The Health and Safety Element must, consistent with Government Code Section 65302(g), provide for the protection of the community from any unreasonable risks associated with the effects of:

  • Seismically induced surface rupture, ground shaking, ground failure
  • Tsunami, seiche, and dam failure
  • Slope instability leading to mudslides and landslides
  • Subsidence
  • Liquefaction
  • Other seismic hazards identified pursuant to Chapter 7.8 (commencing with Section 2690) of Division 2 of the Public Resources Code, and other geologic hazards known to the legislative body
  • Flooding
  • Wildland and urban fires
  • Climate change

Policies in the Health and Safety Element identify hazards and emergency response priorities, as well as mitigation through avoidance of hazards by new projects and reduction of risk in developed areas. As California confronts mounting climate change impacts, local governments are now required to include a climate change vulnerability assessment, measures to address vulnerabilities, and comprehensive hazard mitigation and emergency response strategy complementary to the Local Hazard Mitigation Plan (LHMP).

Environmental Justice

Environmental Justice is defined by California Government Code Section 65040.12[e] as “the fair treatment of people of all races, cultures, and incomes with respect to the development, adoption, implementation, and enforcement of environmental laws, regulations, and policies.”

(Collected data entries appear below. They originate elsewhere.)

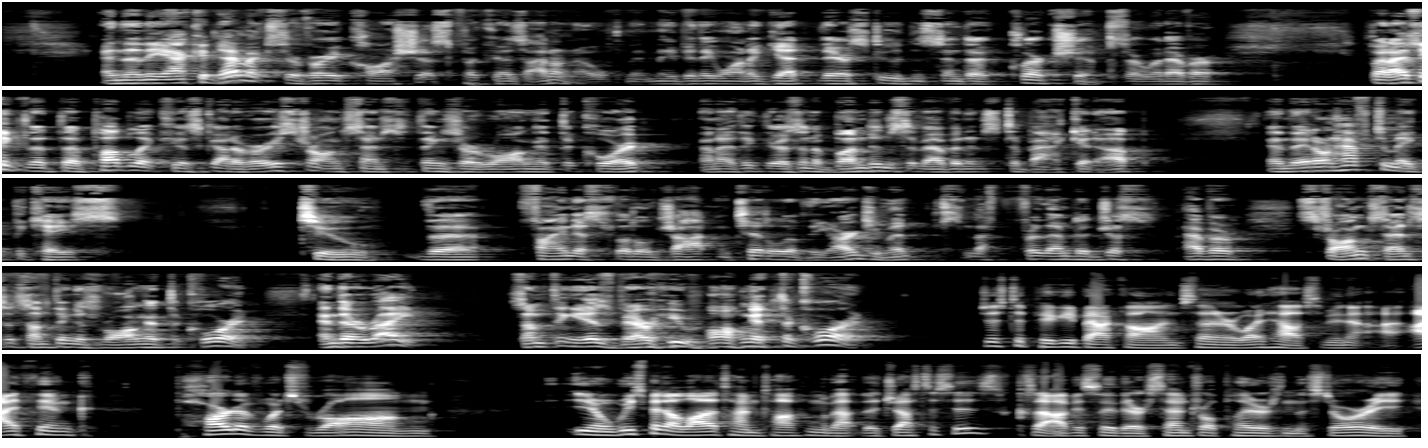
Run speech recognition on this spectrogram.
And then the academics are very cautious because I don't know, maybe they want to get their students into clerkships or whatever. But I think that the public has got a very strong sense that things are wrong at the court. And I think there's an abundance of evidence to back it up. And they don't have to make the case to the finest little jot and tittle of the argument. It's enough for them to just have a strong sense that something is wrong at the court. And they're right. Something is very wrong at the court. Just to piggyback on Senator Whitehouse, I mean, I think part of what's wrong, you know, we spend a lot of time talking about the justices because obviously they're central players in the story.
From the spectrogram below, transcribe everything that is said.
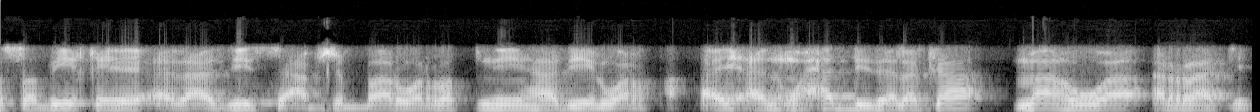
صديقي العزيز سعب جبار ورطني هذه الورطة أي أن أحدد لك ما هو الراتب.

Senate Bill 1000 requires inclusion of Environmental Justice principles in updated General Plans beginning January 1, 2018 when two or more elements of a General Plan are updated.

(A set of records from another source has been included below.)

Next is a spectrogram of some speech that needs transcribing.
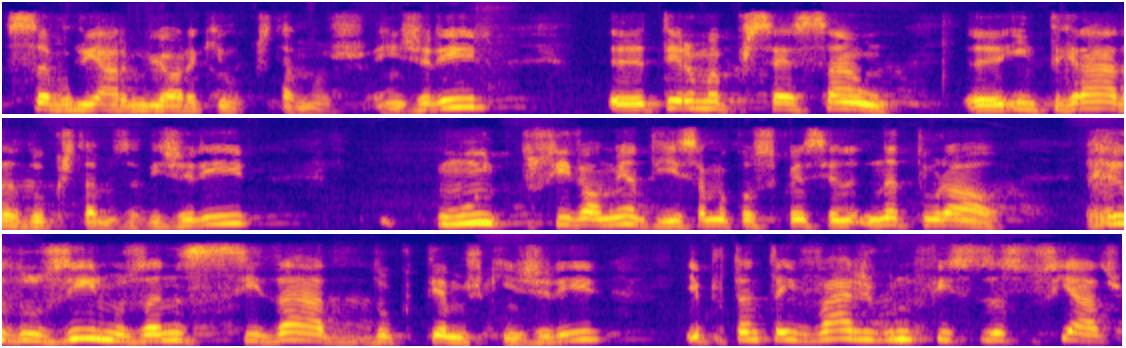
saborear melhor aquilo que estamos a ingerir, eh, ter uma percepção eh, integrada do que estamos a digerir, muito possivelmente, e isso é uma consequência natural, reduzirmos a necessidade do que temos que ingerir e, portanto, tem vários benefícios associados.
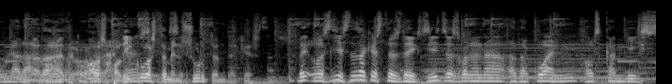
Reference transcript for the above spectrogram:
una edat. Una edat, ho oh, les pel·lícules eh? també en surten d'aquestes. Bé, les llistes aquestes d'èxits es van anar adequant als canvis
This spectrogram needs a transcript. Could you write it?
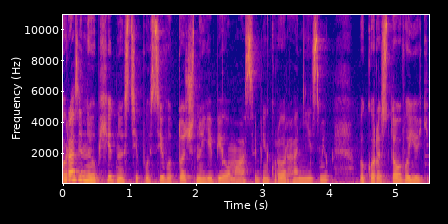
У разі необхідності посіву точної біомаси мікроорганізмів використовують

The requirement for the City to update both the Housing Element and the Health and Safety Element triggered the need to prepare an Environmental Justice Element and evaluate any areas of the City which may constitute Communities of Focus because they have a higher proportion of disadvantages. These Communities of Focus are areas which have a higher amount of environmental, economic, and social challenges in relation to other areas of the City. The Environmental Justice Element will establish policies and goals to ensure that any Communities of Focus have the same degree of protection from environmental and health hazards, and equal access to the decision-making process to have a healthy environment to live, learn, and work.

Topics related to environmental justice include:

  • Pollution exposure including air quality, water quality, and land use compatibility
  • Public facilities
  • Food access
  • Safe and sanitary homes including housing location, quality, and affordability
  • Physical activity including accessibility to public transit, employment, and services
  • Additional unique or compounded health risks including climate vulnerability (i.e., high fire threat areas, sea level rise, high flood or seismic risk areas, etc.)
  • Civic or community engagement
  • Prioritization of improvements for communities of focus

Although only jurisdictions that identify a community of focus are required to incorporate environmental justice goals, policies, and programs, all communities are impacted by land use and other planning decisions that impact health. It is good planning practice for all jurisdictions, including Pinole, to consider integrating environmental justice policies and adopting a more holistic planning approach in the general plan or other local planning documents to promote equity and protect human health from environmental hazards.